* **What you are asked to do**
How many lines of the listing below hold the word "emotion"? Answer with the number alone.

* **Recorded information**
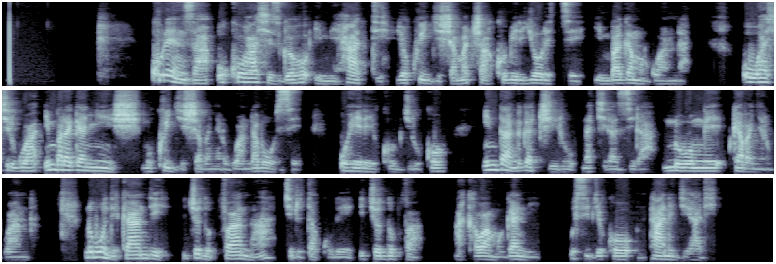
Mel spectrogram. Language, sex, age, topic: Kinyarwanda, male, 25-35, education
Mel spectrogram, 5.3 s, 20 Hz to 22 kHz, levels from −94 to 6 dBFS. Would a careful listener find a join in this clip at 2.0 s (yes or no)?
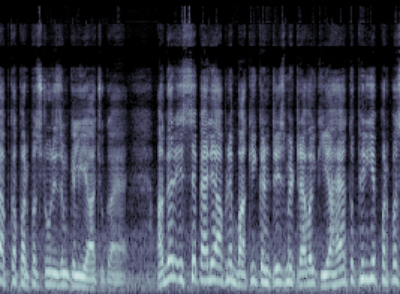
no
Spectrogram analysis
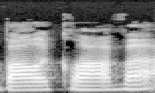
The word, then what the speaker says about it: balaclava: I don't never pronounce that right. That's probably not it, but maybe it is. No, it is. Okay, cool. It just doesn't sound like I'm saying it right. Like I gotta like it sounds like a Greek dessert.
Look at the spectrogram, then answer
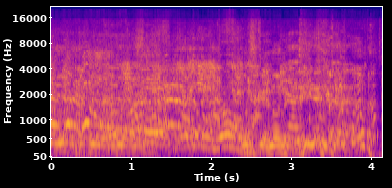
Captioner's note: chatter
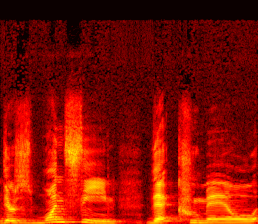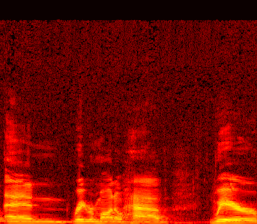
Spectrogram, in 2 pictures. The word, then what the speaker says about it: Kumail: My favorite part is, like, when Ray Romano and Kumail, that's how you pronounce it, right? Yes. Kumail.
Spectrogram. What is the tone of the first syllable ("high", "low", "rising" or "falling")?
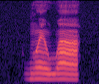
low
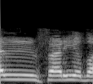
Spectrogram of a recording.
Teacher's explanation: اللام لم تضغم في الحرف الذي بعدها ظهرت اللام ظهور لام القمر · Term: لام قمرية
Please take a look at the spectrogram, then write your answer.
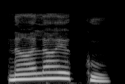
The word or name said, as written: ನಾಲಾಯಖ್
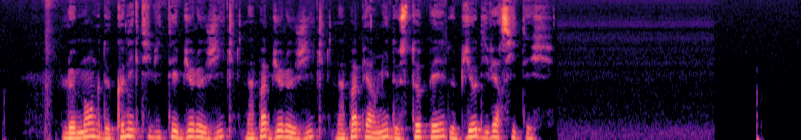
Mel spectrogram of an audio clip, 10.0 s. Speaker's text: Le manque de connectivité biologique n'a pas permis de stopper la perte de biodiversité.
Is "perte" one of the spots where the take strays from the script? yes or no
yes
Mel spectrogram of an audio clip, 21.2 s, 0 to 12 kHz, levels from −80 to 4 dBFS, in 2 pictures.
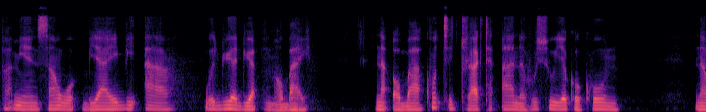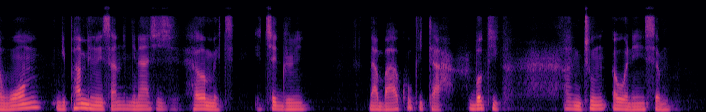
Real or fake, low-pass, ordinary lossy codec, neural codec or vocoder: fake; 7.2 kHz; Opus, 32 kbps; codec, 16 kHz, about 1 kbps, DyCAST, with the encoder's durations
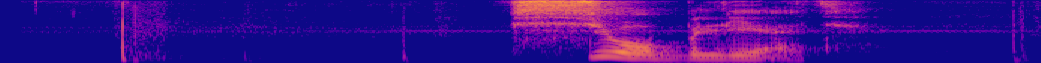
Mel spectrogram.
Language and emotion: Russian, angry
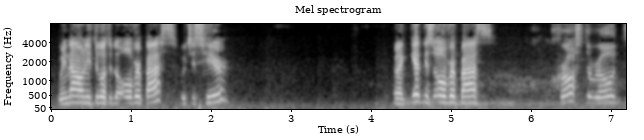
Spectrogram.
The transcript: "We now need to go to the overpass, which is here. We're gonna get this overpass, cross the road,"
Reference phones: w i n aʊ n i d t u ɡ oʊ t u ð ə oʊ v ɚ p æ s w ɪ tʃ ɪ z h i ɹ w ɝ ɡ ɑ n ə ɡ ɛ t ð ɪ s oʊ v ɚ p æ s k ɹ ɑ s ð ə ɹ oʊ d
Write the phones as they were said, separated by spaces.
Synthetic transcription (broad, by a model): w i n aʊ n i d t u ɡ oʊ t u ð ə oʊ v ɚ p æ s w ɪ tʃ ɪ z h i ɹ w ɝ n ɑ ə ɡ ɛ t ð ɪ s oʊ v ɚ p æ s k ɹ ɑ s ð ə ɹ oʊ d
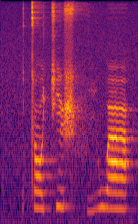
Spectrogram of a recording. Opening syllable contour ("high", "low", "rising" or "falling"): high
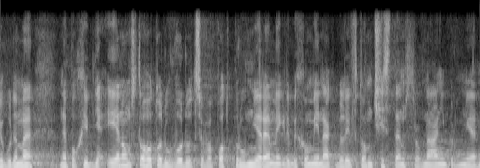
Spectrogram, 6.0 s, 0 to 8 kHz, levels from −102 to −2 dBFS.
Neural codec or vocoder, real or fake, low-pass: vocoder, 44.1 kHz, 80 mel bands, Vocos; fake; 7.2 kHz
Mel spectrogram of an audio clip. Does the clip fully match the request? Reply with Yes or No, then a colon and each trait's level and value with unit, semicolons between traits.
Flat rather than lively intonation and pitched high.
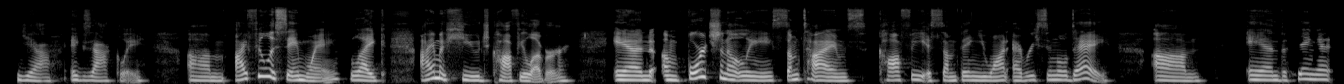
No: average, 3.2 semitones; high, 195 Hz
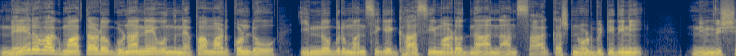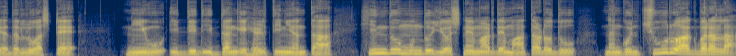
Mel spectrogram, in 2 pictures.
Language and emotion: Kannada, disgusted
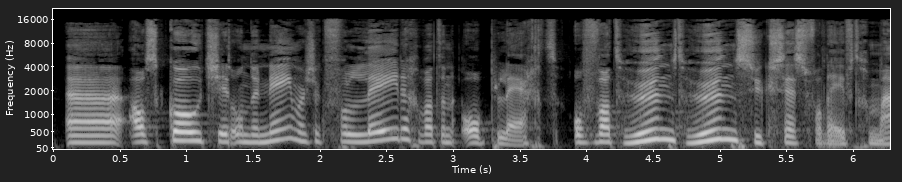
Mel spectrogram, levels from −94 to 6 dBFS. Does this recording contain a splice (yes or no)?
yes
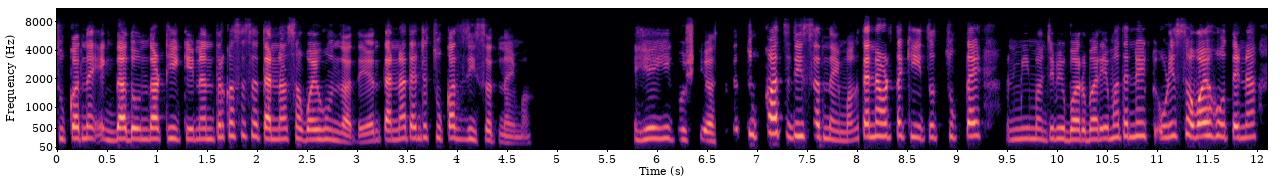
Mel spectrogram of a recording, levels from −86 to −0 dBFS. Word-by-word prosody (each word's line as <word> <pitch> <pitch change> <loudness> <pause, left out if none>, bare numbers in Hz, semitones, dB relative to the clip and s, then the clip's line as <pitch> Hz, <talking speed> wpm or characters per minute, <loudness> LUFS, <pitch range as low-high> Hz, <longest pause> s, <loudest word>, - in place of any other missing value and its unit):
चुकत 255 +1 +1
नाही, 265 -1 -1
1दा-2दा 250 +1 +4
ठीक 255 -2 -1
आहे. 240 - +2
नंतर 245 +4 -3
कसं 315 +1 -3
असतं, 305 0 -4
त्यांना 245 0 +5
सवय 235 -2 -1
होऊन 235 -2 -5
जाते 180 -1 -4
आणि 205 +2 -5
त्यांना 230 +3 +2
त्यांच्या 265 0 -3
चुकाच 265 -2 -2
दिसत 220 -2 -6
नाही 300 - -8
मग. 290 - -17 1.1
हे 240 +3 -2
ही 255 +1 -3
गोष्टी 225 -1 -6
असतात. 200 - -6
चुकच 355 0 +4
दिसत 310 -2 +1
नाही 235 -4 -4
मग. 205 +2 -8
त्यांना 305 +1 +7
वाटतं, 315 +1 +1
की 295 - -2
हीचच 275 +1 -4
चुकतं 295 +1 0
आहे 315 - +4 0.3
आणि 230 - -12
मी 250 +1 -7
म्हणजे 245 0 -7
मी 250 - -2
बरोबर 230 +1 0
आहे. 255 - 0
मग 280 +3 -3
त्यांना 305 0 -1
एवढी 310 -1 -3
सवय 305 -1 +5
होते 285 -3 +1
ना, 280 +2 -2
255 Hz, 225 wpm, -23 LUFS, 235-295 Hz, 1.1 s, त्यांना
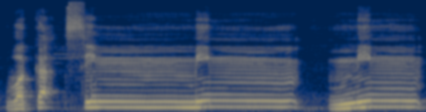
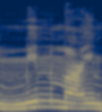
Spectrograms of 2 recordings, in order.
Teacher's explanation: میم دوسرے میم کے ساتھ ملا کر آپ نے پڑھنا ہے اور نون کو سائلنٹ کر دیں گے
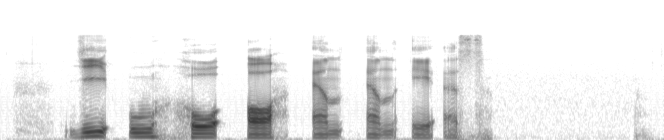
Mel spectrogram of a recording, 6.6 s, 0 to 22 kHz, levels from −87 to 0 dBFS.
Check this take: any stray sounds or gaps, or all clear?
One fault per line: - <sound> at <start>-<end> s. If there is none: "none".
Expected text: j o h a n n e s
none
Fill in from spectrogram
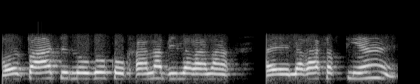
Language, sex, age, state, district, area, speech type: Hindi, female, 60+, Uttar Pradesh, Mau, urban, conversation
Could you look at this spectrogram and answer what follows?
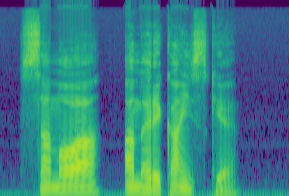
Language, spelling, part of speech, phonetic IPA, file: Polish, Samoa Amerykańskie, proper noun, [sãˈmɔa ˌãmɛrɨˈkãj̃sʲcɛ], Pl-Samoa Amerykańskie.ogg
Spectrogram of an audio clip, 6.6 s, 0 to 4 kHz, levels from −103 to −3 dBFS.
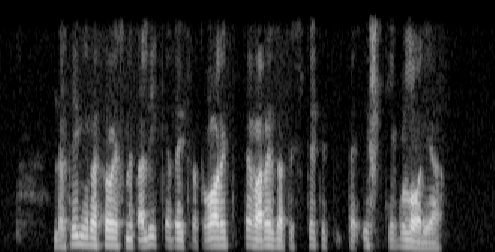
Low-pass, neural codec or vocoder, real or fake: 3.6 kHz; none; real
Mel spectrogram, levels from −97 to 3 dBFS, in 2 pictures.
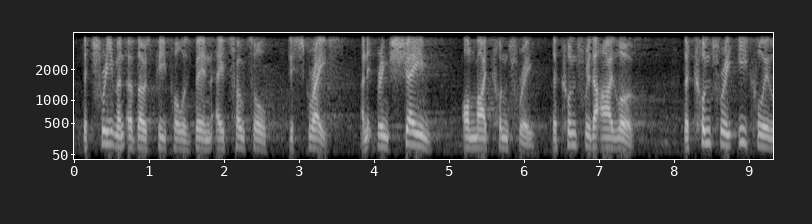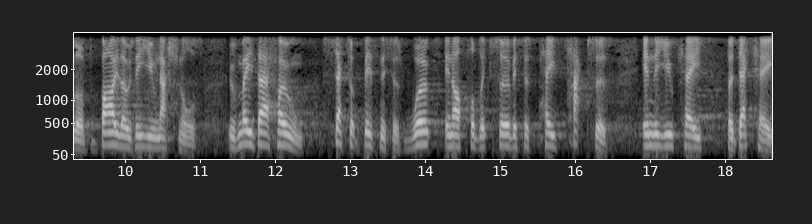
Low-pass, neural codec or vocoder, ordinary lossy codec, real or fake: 3.6 kHz; none; none; real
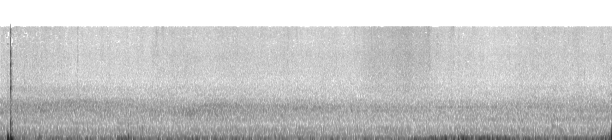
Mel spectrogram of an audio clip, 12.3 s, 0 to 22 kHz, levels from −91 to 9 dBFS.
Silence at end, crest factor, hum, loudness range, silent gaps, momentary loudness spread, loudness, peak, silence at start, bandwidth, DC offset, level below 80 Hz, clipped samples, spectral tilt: 0 s; 28 dB; none; 4 LU; none; 7 LU; -35 LUFS; 0 dBFS; 0 s; 11.5 kHz; under 0.1%; -28 dBFS; under 0.1%; -4 dB/octave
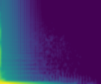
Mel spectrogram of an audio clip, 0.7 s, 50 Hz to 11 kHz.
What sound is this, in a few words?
Yamaha TX-81Z BD; drum machines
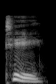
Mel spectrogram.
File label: The letter T in German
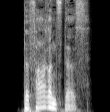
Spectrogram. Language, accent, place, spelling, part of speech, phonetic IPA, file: German, Germany, Berlin, befahrenstes, adjective, [bəˈfaːʁənstəs], De-befahrenstes.ogg
- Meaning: strong/mixed nominative/accusative neuter singular superlative degree of befahren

* **Result of the exercise**
2